Off The Chart
Peak: number 60
With the anniversary of Whispering Jack's debut one week away, there probably wasn't anyone left in the country who didn't own Farnsey's comeback album by this point. As a result, this fourth single, a double A-side comprised of two tracks from the LP, did well to get as high as it did.
Peak: number 36
It only seems like a couple of weeks ago that I was talking about the Mentals. In fact, it was 12 weeks ago, when we remembered "He's Just No Good For You" (which is one place lower at number 48 this week) entering the chart. The follow-up, this time with Martin Plaza providing lead vocals instead of Greedy Smith, was a jaunty little number — but given its less than stellar chart performance, it isn't included on the best of CD I own (although somehow a track called "Surf & Mull & Sex & Fun" made it on). As a result, I haven't listened to "Don't Tell Me Now" since 1987 — and in retrospect, it's not a bad song.
Number 45 "Hammerhead" by James Reyne
Peak: number 8
Another Australian artist with two songs on the top 50 — the former Australian Crawl singer followed up the incomprehensible "Fall Of Rome" (which was still at number 8 this week), with this rock ballad.
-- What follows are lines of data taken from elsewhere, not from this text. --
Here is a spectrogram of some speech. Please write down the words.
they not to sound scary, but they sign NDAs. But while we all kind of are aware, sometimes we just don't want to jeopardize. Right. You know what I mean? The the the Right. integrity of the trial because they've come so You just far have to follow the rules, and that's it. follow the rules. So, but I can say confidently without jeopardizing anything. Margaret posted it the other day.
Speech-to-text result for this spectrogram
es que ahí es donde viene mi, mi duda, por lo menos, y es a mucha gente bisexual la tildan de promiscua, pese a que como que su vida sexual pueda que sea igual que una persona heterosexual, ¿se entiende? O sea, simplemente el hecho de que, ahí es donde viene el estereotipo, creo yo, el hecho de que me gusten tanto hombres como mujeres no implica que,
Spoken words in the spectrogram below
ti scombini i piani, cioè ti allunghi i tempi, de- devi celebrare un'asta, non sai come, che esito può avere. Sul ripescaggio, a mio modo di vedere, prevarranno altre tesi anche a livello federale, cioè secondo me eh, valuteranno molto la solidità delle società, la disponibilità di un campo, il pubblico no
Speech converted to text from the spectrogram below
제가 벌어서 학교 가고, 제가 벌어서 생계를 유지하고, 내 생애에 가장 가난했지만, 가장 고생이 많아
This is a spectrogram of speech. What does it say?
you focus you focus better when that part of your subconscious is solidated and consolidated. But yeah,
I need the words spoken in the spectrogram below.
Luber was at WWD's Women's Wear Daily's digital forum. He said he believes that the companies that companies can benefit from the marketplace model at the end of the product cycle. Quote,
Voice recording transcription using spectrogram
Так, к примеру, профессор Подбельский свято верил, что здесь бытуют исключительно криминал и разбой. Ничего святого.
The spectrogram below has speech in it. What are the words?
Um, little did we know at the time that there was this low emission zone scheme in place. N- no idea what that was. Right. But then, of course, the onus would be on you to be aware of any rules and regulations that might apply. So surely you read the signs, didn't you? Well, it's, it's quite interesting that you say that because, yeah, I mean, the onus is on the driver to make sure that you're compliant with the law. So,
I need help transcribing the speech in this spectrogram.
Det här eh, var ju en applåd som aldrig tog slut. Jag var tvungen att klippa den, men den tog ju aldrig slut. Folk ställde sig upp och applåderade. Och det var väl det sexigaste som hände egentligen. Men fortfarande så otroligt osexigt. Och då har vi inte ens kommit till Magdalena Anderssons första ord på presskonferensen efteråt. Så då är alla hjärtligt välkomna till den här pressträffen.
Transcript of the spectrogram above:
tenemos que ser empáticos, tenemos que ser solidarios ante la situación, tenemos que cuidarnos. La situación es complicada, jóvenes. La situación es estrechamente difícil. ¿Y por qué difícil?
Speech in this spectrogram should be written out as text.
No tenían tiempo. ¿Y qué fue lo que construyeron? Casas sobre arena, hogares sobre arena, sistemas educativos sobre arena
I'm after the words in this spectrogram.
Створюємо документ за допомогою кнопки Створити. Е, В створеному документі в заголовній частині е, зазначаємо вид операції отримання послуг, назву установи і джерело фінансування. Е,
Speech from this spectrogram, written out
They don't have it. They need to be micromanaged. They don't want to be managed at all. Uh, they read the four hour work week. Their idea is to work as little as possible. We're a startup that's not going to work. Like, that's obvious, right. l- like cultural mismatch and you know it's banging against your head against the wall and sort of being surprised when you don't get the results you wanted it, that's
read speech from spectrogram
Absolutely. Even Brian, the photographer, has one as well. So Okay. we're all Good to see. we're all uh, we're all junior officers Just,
Even someone as lyrically ignorant as I often was in 1987 (and still am to this day) knew that "Hammerhead" was about heroin use, which is always a cheery topic for a pop song.
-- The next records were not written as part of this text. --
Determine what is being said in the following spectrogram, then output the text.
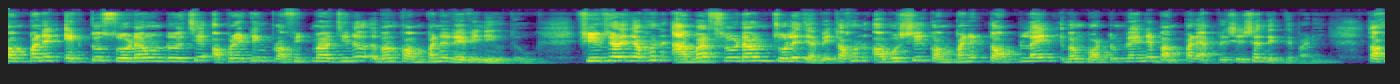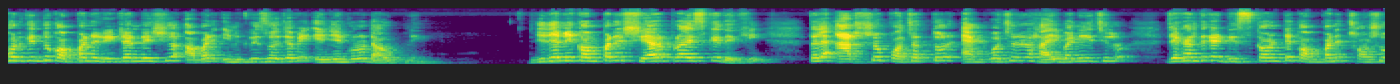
কোম্পানির একটু স্লোডাউন রয়েছে অপারেটিং প্রফিট মার্জিনও এবং কোম্পানির রেভিনিউতেও ফিউচারে যখন আবার স্লোডাউন চলে যাবে, তখন অবশ্যই কোম্পানির টপ লাইন এবং বটম লাইনে বাম্পার অ্যাপ্রিসিয়েশন দেখতে পারি। তখন কিন্তু কোম্পানির রিটার্ন রেশিও আবার ইনক্রিজ হয়ে যাবে, এ নিয়ে কোনো ডাউট নেই। যদি আমি কোম্পানির শেয়ার প্রাইসকে দেখি, তাহলে আটশো পঁচাত্তর এক বছরের হাই বানিয়েছিল, যেখান থেকে ডিসকাউন্টে কোম্পানি ছশো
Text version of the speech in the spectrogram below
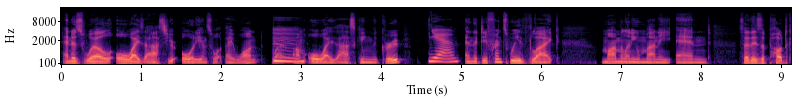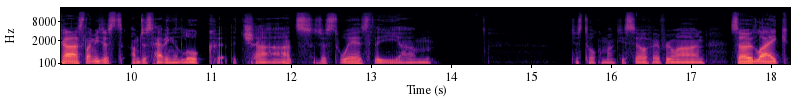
and as well, always ask your audience what they want. Like I'm always asking the group. Yeah. And the difference with like My Millennial Money and so there's a podcast. Let me just, I'm just having a look at the charts. Just where's the, um, just talk amongst yourself, everyone. So, like,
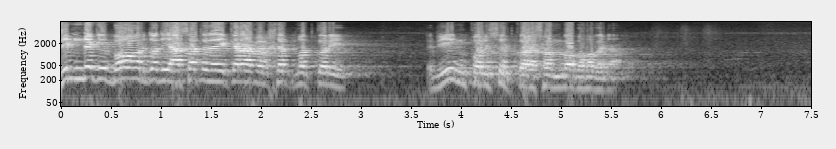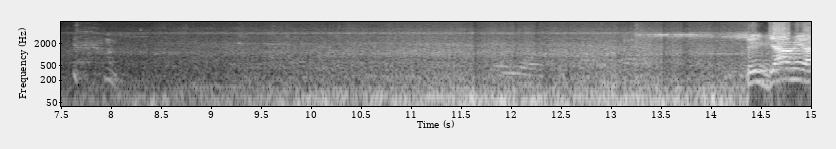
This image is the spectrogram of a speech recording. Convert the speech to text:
জিন্দগি বর যদি আসাতে কেরামের খেদমত করি, ঋণ পরিশোধ করা সম্ভব হবে না। এই জামিয়া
Peak: number 17
Speaking of cheery... OK, maybe not. The Boss's first single from Tunnel Of Love, the follow-up to the all-conquering Born In The U.S.A. album, was pretty understated compared to previous singles like "Glory Days" and "Dancing In The Dark". I never got the whole Bruce Springsteen thing — and I like a fair bit of mainstream US rock from the '80s. Van Halen, Journey, REO Speedwagon, John Cougar Mellencamp... love them all, but I just never found Bruce Springsteen's music that appealing. "Brilliant Disguise" would be his last top 20 single in Australia until 1992.
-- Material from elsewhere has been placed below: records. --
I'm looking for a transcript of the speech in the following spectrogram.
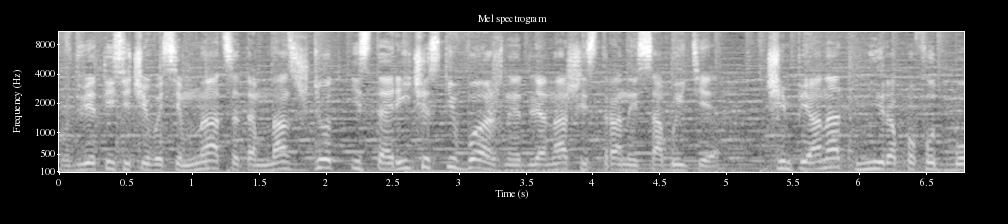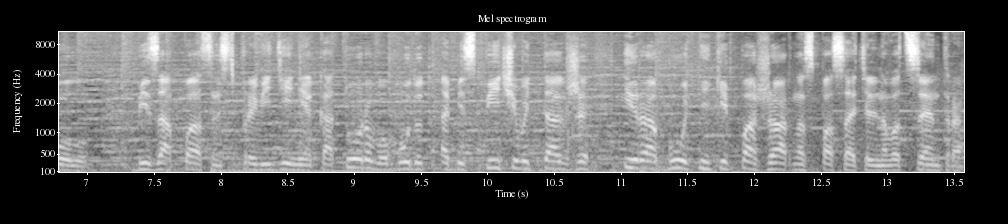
В 2018-м нас ждет исторически важное для нашей страны событие – чемпионат мира по футболу, безопасность проведения которого будут обеспечивать также и работники пожарно-спасательного центра.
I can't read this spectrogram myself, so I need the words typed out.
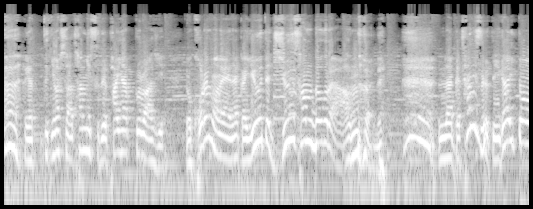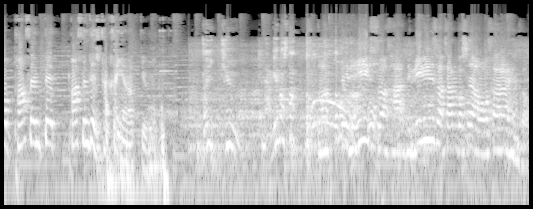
ああやってきました。チャミスルパイナップル味。これもね、なんか言うて13度ぐらいあんのよね。なんかチャミスルって意外とパーセンテ、パーセンテージ高いんやなっていうね。第9投げました待って、リリースはさ、リリースはちゃんとしな抑えられへんぞ。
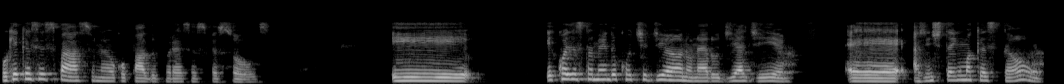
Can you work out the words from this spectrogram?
Por que, que esse espaço não é ocupado por essas pessoas? E, e coisas também do cotidiano, né, do dia a dia. É, a gente tem uma questão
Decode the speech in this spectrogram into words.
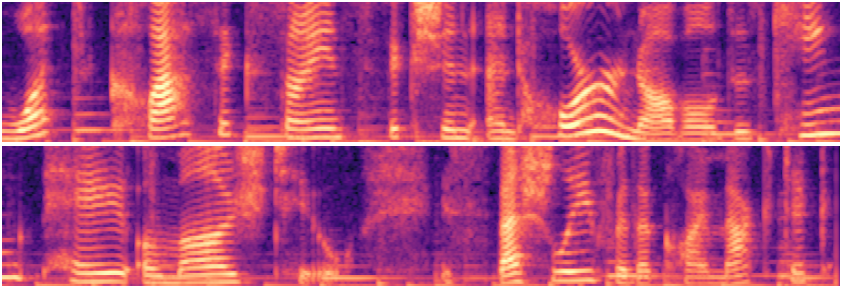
what classic science fiction and horror novel does King pay homage to, especially for the climactic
Number 21 "Causing A Commotion" by Madonna
Peak: number 7
A second single from the Who's That Girl soundtrack, "Causing A Commotion" is, like "Gambler", a Madonna top 10 hit that is now completely overlooked. What's more, it reached number 7 without even having a proper video. Instead, the clip below is the live version from the Who's That Girl tour (in which each member of Madonna's band gets a turn in the spotlight towards the end) that was played on music TV at the time. A third single from the film soundtrack, "The Look Of Love", was released — but it didn't come out in Australia or the US at the time and its success was therefore limited to Europe.
Number 13 "Need You Tonight" by INXS
Peak: number 3
INXS had started off 1987 riding high with their cover of "Good Times" (in collaboration with Jimmy Barnes), but it had been a good two years since the group had released a new studio album. So by the time "Need You Tonight" and, two weeks later, Kick were released, Australia was more than ready for fresh music from the six-piece.
Debuting just shy of the top 10, "Need You Tonight" would quickly climb to its peak position and be the song that would really break them internationally, reaching number 1 in the US and, eventually, number 2 in the UK when it was re-released in 1988.
Backed by "Mediate", which had its own music video featuring the band holding up song lyrics on pieces of cardboard (in an homage to the Bob Dylan clip for "Subterranean Homesick Blues"), "Need You Tonight" was on constant rotation on radio and music TV in late 1987 and, for the time being, the band could do no wrong.
Listen to this week's new entries on my Spotify playlist of all the top 50 hits from 1987:
Next week: even more Aussie rock with three new entries from local bands (and another new entry by a group sometimes claimed by Australia). Before then... I've been counting down my favourite songs from each year of the '80s for the past few months and have reached 1987. How similar will my favourite songs for the year be to the songs that have appeared in my weekly ARIA recaps? There's only one way to find out!